Kansas City is the first place Google Fiber is giving away its premier service, at no cost to users or the government. That’s because the city has become a primary laboratory in the effort to close the digital divide.
Kansas City was the first to get Google Fiber, and the service came with a promise to help close the “digital divide."
Google offered traditional-speed Internet service for free, after users paid a $300 installation fee. That put off many renters.
And, though Google Fiber wired schools in its service area for free, some feared that the proliferation of ultra-fast Internet could exacerbate, rather than alleviate, the gap between digital haves and have-nots.
HUD Secretary Julian Castro says Google Fiber providing free gigabit service beginning in Kansas City’s West Bluff housing project, will change lives.

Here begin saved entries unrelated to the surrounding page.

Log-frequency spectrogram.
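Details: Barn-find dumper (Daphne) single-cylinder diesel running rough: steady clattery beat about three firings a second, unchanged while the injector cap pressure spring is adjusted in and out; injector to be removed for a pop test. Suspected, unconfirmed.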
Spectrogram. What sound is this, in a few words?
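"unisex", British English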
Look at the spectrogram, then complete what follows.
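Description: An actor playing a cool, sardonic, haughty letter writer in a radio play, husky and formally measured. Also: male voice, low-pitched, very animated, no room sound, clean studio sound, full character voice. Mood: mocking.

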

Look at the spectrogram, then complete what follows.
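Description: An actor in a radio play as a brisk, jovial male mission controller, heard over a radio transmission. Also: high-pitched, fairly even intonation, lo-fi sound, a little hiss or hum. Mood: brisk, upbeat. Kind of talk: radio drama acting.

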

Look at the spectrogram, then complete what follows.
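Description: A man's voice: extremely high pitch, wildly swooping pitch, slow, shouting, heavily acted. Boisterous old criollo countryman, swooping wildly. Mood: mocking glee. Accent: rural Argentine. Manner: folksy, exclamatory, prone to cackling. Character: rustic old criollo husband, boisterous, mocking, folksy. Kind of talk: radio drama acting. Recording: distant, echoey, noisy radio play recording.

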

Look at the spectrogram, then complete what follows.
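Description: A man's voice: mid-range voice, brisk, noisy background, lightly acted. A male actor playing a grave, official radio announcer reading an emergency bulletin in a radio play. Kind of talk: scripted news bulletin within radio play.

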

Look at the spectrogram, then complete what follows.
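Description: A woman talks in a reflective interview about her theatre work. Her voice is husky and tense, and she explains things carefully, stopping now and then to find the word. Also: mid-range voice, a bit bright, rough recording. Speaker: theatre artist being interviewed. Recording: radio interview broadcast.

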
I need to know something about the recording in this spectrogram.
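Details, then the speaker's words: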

“For families here, at West Bluff, the days when young folks had to research a paper using the Wi-Fi at McDonalds, or research a paper using a library computer, are over,” said Castro during a visit to West Bluff Wednesday.
Castro would like to say the same of all public housing residents.
The Obama administration’s ConnectHome initiative aims to hook up something on the order of a quarter million low income households in 27 cities and a Native American reservation. That work has begun in other cities, but not with the deluxe service Google Fiber plans to provide to some 1,300 low-income households here.
“This is the first time that low-income Americans will have access to free, gigabit speed Internet, said Castro. “That is something that everyone in Kansas City ought to be proud of.”
Proud because Kansas City’s selection for this first wasn’t happenstance. As the first Google Fiber city, Kansas City has been grappling with digital disparity more purposefully than many places, and that struggle has been led by a fellow named Michael Liimatta.
Liimatta founded and led an organization called Connecting for Good in Kansas City, with a mission of providing, not just access to the Internet, but also computers, and training to low income citizens. Last year, the Obama administration tapped him to lead its ConnectHome initiative.
“They wanted someone who really knows, from the grassroots,” says Liimatta.
Liimatta says the work going on in Kansas City has informed Internet service providers, as well as policy makers.
“Google is learning what it means to close the digital divide too,” he says. “I think through the efforts of the very robust digital inclusion community and partnerships going on in Kansas City, they’ve also learned to close the digital divide and it’s become more important to them.”
Liimatta says Kansas City is a “mentor city” in dealing with the digital divide.
Frank Morris is a national correspondent and senior editor at KCUR 89.3. You can find him on Twitter, @FrankNewsman.